The Tumut Bulls will ditch their traditional red and black colours on Saturday, with first-grade set to wear a multicultural round jersey when hosting Wagga City at Jarrah Oval.
The round nine Southern Inland Rugby Union fixture will double at multicultural round for the Bulls, with the club wearing a predominantly white jersey that includes emblems and logos from all corners of the world.
Australia, Indigenous Australians, New Zealand, Samoa, England, Ireland, Scotland, South Africa and Fiji are all represented in one way or the other on the jersey.
Bulls’ representative Brodie Palmer believes the multicultural round jersey offers a subtle nod to each corner of the world where their players have originated from.
“The Tumut Bulls pride themselves on being a family club, and that family connects to all corners of the earth and is made up of a massive variety of individuals joining together to make the Bulls who they are,” Palmer said.
“The jerseys were created to simply say that, we can’t be the Tumut Bulls without all of the cultures that play the great game of rugby union and bring us all together.”
Palmer explained the motivation behind multicultural round, with Tumut looking to recognise the many cultures that make their club so special.
“We’re hosting a multicultural round this year to celebrate all the cultures that make up the Tumut Bulls,” Palmer said.
“We recognise and continue to pay our respect to our Indigenous players and club members both current and previous, and land on which we play.
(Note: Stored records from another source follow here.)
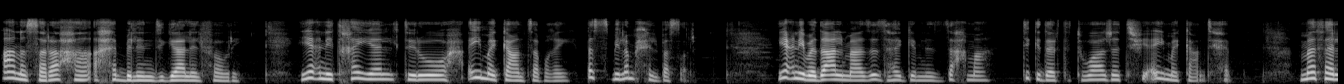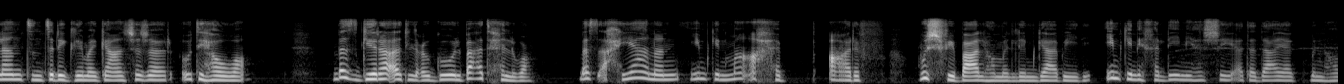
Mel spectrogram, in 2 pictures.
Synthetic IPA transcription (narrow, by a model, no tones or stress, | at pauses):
ʔanasˤɑɾˤɑːħɑʔaħabːɪlʔɪnd̪ɪɡaːlɪlfawɾi | jaʕnit̪xajːalt̪ɾuːħʔajːmakaːnt̪ɪbɣib̥asːbɪlamħɪlbɑsˤɑ̰ɾˤ | jaʕnibad̪aːlmazazɦaɡmɪnɪzːaħma | t̪ɪɡd̪ɑɾˤt̪ɪ̥t̪waːʒad̪fiʔajːmakaːnt̪ħɪbː | maθalant̪ɨnt̪ˤɑlɪɡlimakaːnʃaʒɑɾˤwt̪ɪɦawːa | bas̬ːɡɪɾaːʔalʕʊɡuːlbaʕd̪ħɪlwa | basːʔa̰ħjaːnanjɪmkɪnmaʔaħab | ʔaʕɾˤɑf | wɪʃfibaʕlɦʊmʔɪlːimɡaːbiljɪmkɪnjxalːiːniɦaʃːiːʔa̰t̪ad̪aːjaɡ̚mɪnɦʊm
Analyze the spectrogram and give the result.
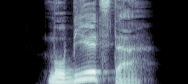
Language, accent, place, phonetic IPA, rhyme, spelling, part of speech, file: German, Germany, Berlin, [moˈbiːlstɐ], -iːlstɐ, mobilster, adjective, De-mobilster.ogg
- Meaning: inflection of mobil: 1. strong/mixed nominative masculine singular superlative degree 2. strong genitive/dative feminine singular superlative degree 3. strong genitive plural superlative degree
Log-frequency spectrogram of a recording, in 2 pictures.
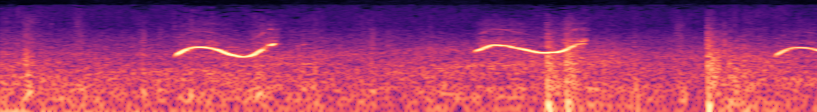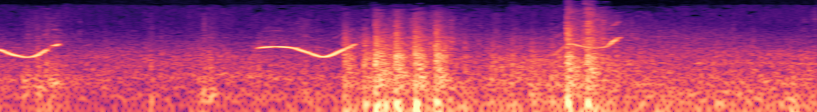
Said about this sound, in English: Okay, we currently all whistle.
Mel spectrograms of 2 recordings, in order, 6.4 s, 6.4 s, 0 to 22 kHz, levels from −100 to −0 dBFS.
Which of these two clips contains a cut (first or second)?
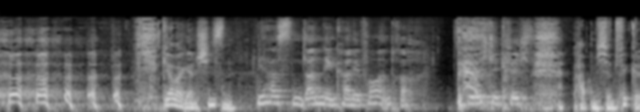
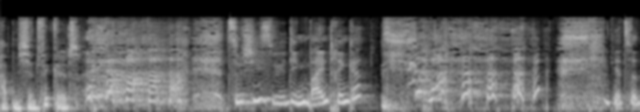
second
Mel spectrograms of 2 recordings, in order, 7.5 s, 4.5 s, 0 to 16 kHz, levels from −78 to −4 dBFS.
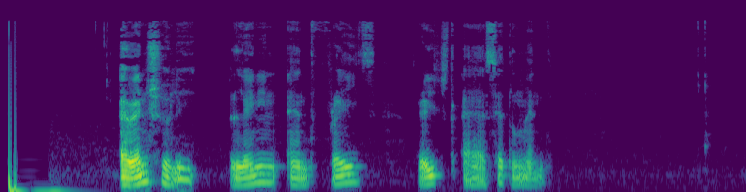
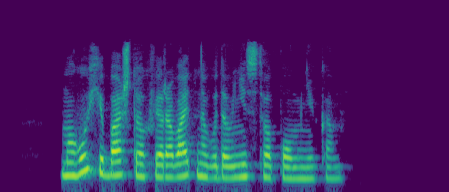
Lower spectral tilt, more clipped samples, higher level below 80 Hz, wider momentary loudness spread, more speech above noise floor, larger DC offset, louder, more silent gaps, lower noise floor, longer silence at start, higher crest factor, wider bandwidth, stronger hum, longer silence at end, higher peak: about the same, -6 dB/octave vs -5 dB/octave; neither; first, -44 dBFS vs -64 dBFS; first, 19 LU vs 12 LU; second, 48 dB vs over 71 dB; neither; second, -22 LUFS vs -19 LUFS; neither; second, -70 dBFS vs under -90 dBFS; second, 0.1 s vs 0.6 s; about the same, 22 dB vs 18 dB; first, 11.5 kHz vs 8 kHz; neither; first, 2 s vs 1.05 s; about the same, 0 dBFS vs -2 dBFS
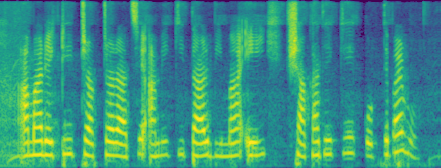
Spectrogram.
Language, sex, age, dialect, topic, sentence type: Bengali, female, 25-30, Northern/Varendri, banking, question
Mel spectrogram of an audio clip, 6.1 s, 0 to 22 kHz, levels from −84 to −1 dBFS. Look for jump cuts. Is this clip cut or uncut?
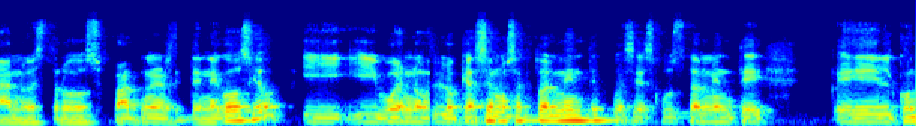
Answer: cut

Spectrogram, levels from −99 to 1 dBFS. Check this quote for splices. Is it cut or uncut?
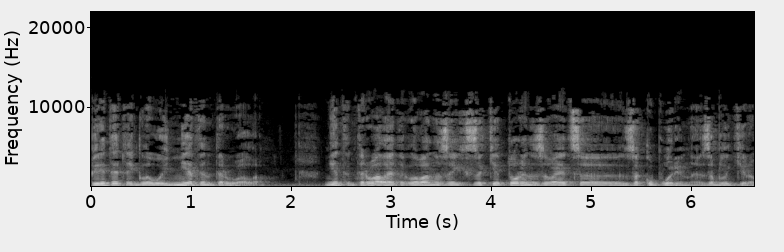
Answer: uncut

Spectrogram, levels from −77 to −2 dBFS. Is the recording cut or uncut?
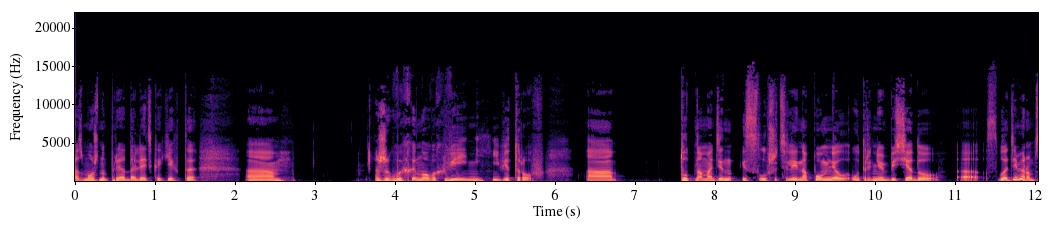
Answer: uncut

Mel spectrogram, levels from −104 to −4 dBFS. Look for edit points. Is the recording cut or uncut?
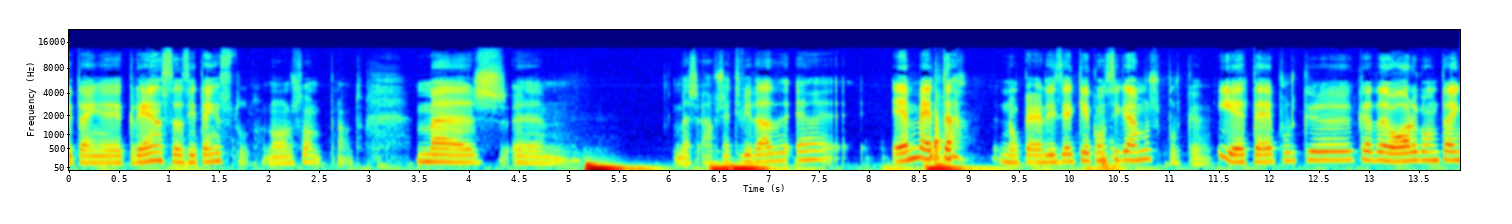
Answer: cut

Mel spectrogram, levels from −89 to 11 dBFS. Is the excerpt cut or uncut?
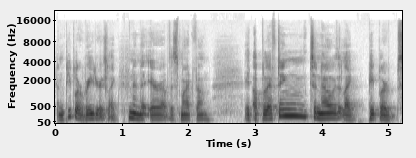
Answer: cut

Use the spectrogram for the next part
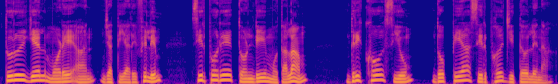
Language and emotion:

But also increase our recognition of the strong Pacific Islanders cultures we have within the club, and the players from European and other backgrounds who now call Tumut home.”
Saturday will also showcase different cultures at Jarrah Oval, with an Indigenous Welcome to Country kicking off proceedings, which will be followed by the New Zealand Haka, a Fijian hymn and other cultural displays, and Palmer hopes to see members of the community down at Jarrah Oval and enjoying a unique day of rugby.
“Saturday will be a showcase of some different cultures in the club, made possible by our local community and club members,” Palmer said.
“We’d love everyone to come down and join in on the celebrations, commencing with a Welcome to Country at 12:30pm.”
Bulls captain and proud New Zealander TJ Sala was thrilled to see his club taking the time and effort to recognise the many cultures that make the Bulls who they are today, highlighting that rugby was often a way these different countries and their people were united.
“It’s great for the club to acknowledge our backgrounds, because we are so diverse,” Sala said.
“It is cool, because rugby is a big part of a majority of the cultures involved with the club, and I know from experience from playing overseas and locally, you come across many backgrounds, and it is kind of like rugby unites everyone and it is good to see the Bulls recognising that.”
For readers wanting to celebrate the Tumut Bulls multicultural round, proceedings kick off at 12.30pm at Jarrah Oval on Saturday before rugby takes centre stage, with second-grade hosting Wagga City at 1.50pm before first-grade takes the field at 3.15pm.